Your eyes, ears and mouth – the three most important communication tools for any infrastructure project

Local school children attending the Northern Spire community events

Eyes. Ears. Mouth. Preferably used in that order.

In this noisy age of social media and limited attention spans, it’s easy for teams running infrastructure projects to rely on clever digital tools and channels to communicate with stakeholders.

Don’t fall into the trap! The most important thing project directors can do to build and maintain the reputations of their schemes is to make sure their team gets out into local communities and listens to and engages with the public and stakeholders on the ground.

So where should you start? By using your eyes and ears first – so looking around and listening to people to really understand them, their interests and their concerns. And then build on that by asking questions. It’s really important to genuinely engage with real people who have an interest in your project. It can help you to knock down barriers, mitigate any potential problems, and share the benefits of the project.

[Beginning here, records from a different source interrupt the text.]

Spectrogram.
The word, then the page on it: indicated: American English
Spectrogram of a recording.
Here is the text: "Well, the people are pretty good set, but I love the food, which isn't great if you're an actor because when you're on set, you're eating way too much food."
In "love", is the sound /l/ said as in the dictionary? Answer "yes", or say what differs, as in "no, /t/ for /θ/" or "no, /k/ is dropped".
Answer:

Personal communication can bring significant benefits to all infrastructure schemes and can make a huge difference to the success of a project and the community buy-in, too. 

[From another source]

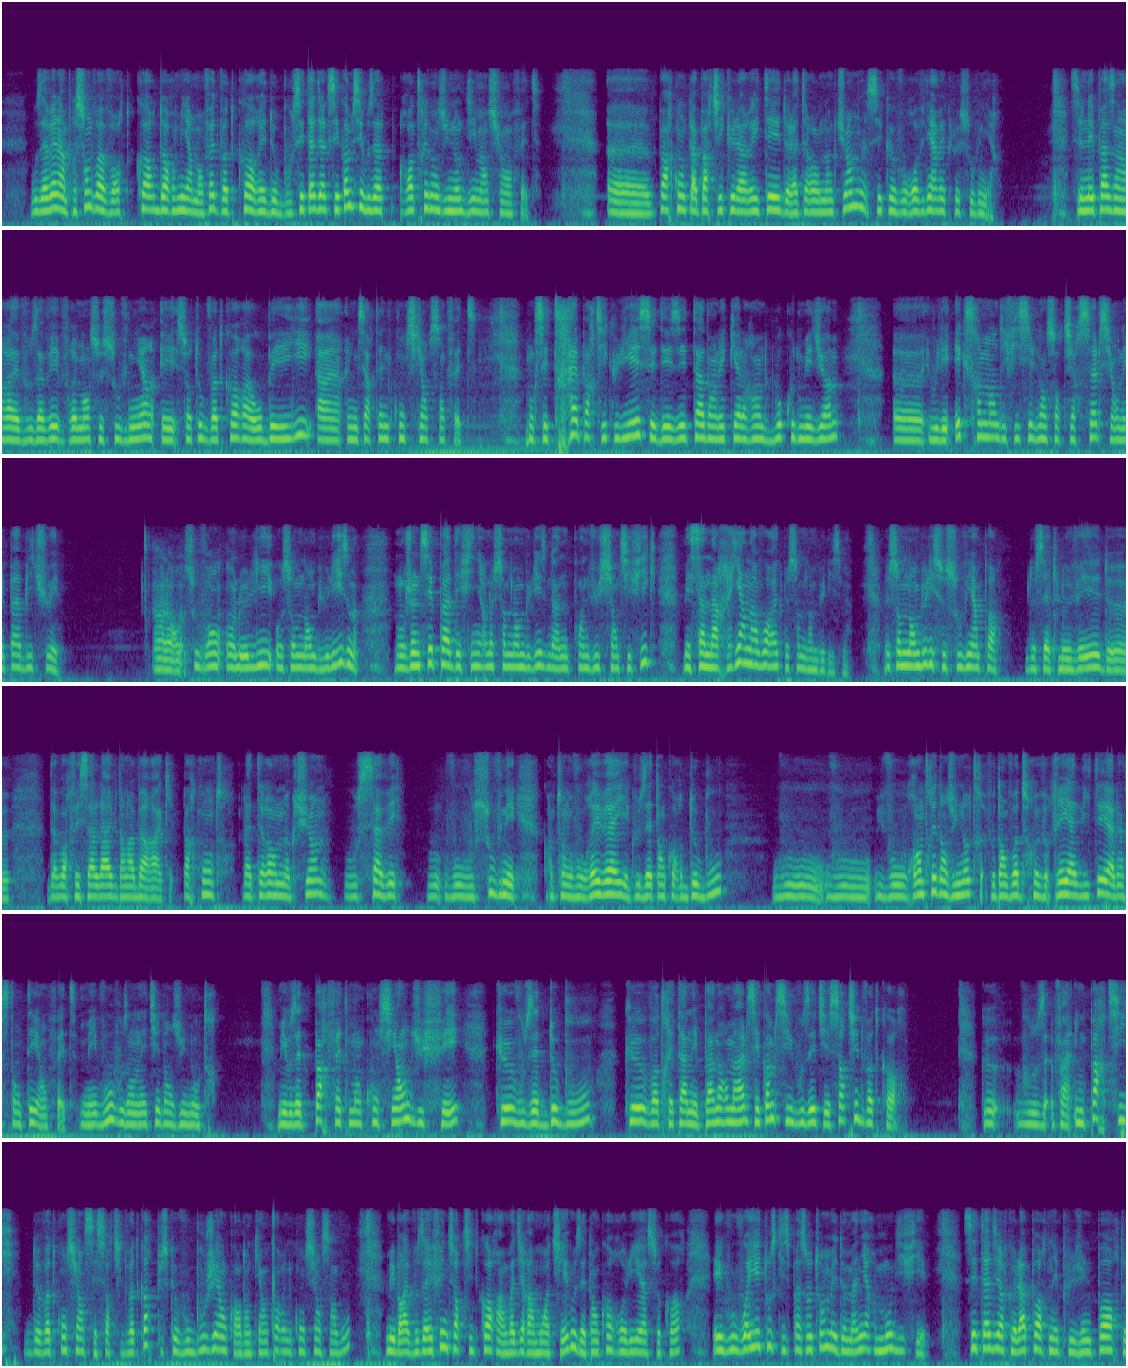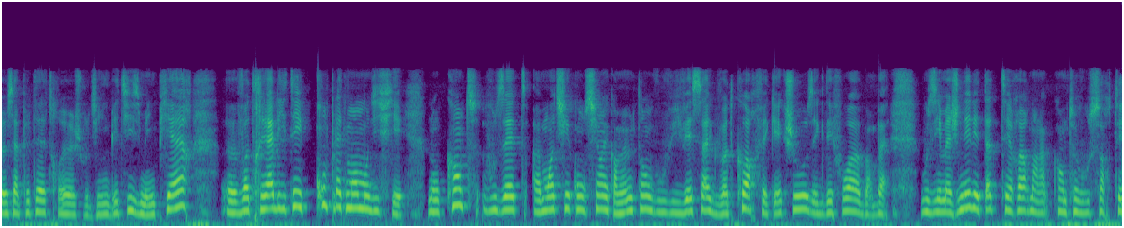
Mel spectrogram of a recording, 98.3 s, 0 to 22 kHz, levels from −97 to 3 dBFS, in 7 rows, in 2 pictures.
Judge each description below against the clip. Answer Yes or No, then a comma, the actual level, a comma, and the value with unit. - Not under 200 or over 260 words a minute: Yes, average, 205 wpm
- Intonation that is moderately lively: Yes, average, 3.4 semitones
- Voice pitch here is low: No, medium, 185 Hz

Here’s our eight simple principles to planning your approach to communications and engagement that any infrastructure project director should follow.

  1. Invest in communications planning just like you invest in design planning – nobody dreams of starting construction work without a clearly agreed plan to work to, but far too many organisations still leave communications as an ad hoc task. Start with research and insight to find out what people think about your project, the local area, and their aspirations, and be clear about what you actually want your communications to achieve. Use a framework like DTW’s Strategic Communications Model to guide you through the planning. 
  2. Think and act as though you live around the corner – step outside the box and stop thinking like a construction team. What would you care about if you lived or worked close by? Inevitably, it’s the stuff that’s difficult to deal with – noise, disruption, and delays, but often it’s also success, outcomes and local pride. Tap into the local community by engaging with people, but don’t try and pretend the difficult questions don’t exist. Nothing annoys people more than silence. Face the difficult issues early on and give lots of warning of any challenges that may impact on people.
  3. Be prepared to ask questions, listen to the answers, and act accordingly – unless your actions back up your thoughtful words, then you have no credibility. This is an investment in your company and personal reputation. It’s not an optional extra.
  4. No surprises – no-one likes surprises, so make sure you have a ‘no surprise strategy’ for your important stakeholders. If you’ve got good or bad news to share, think about when, how and where you share it, and who your key community influencers are that need a heads-up before the information goes public. You may get some valuable feedback to help you lessen the impact on people, or to help you build those bridges with stakeholders.
  5. Be open and proactive – explain and advocate for what you are doing. Sometimes that means walking into the unknown, but you are far better doing it on the front foot with a positive agenda. Go for public exhibitions and focus groups, rather than public meetings – public meetings are rarely helpful – for most members of the audience they can be intimidating, rather than informative, and people rarely learn anything new. Drop-in sessions and exhibitions, on the other hand, give everyone (not just those with the loudest voices) a chance to ask their questions and understand the answers.
  6. Expect the unexpected – we’ve had infrastructure projects with short notice visits (not all at once) from the Royal family, Jeremy Clarkson, Pete Waterman, coverage in Vanity Fair and even tip-offs of protests planned later that day by Fathers for Justice. The speed of communications gets faster every year, and reputation often depends on quick action – no project exists in a vacuum, and you need to be nimble and agile.
  7. Measure your success – decide what is important to you and measure it. Simple feedback surveys are really important and let you track issues and report back to colleagues.
  8. Listen to your communications team – a plea on behalf of in-house communications people everywhere. They are employed as experts in their field – this is their profession – so let them guide you.

It’s all about building authentic relationships with real people – and with your key media – so you have a genuine trust and dialogue that will get you and your project credit in the bank. Let’s face it, at some point, somewhere, something is going to go wrong, and you’ll need to deal with that. Far better to do it from a position of strength with an informed audience that knows your name and face than it is with a group of strangers who have no affinity with you.

A snappy Instagram feed and a dynamic Facebook presence might help you along the way (or not!), but to win hearts and minds, you need boots on the ground and a team who can engage with the public.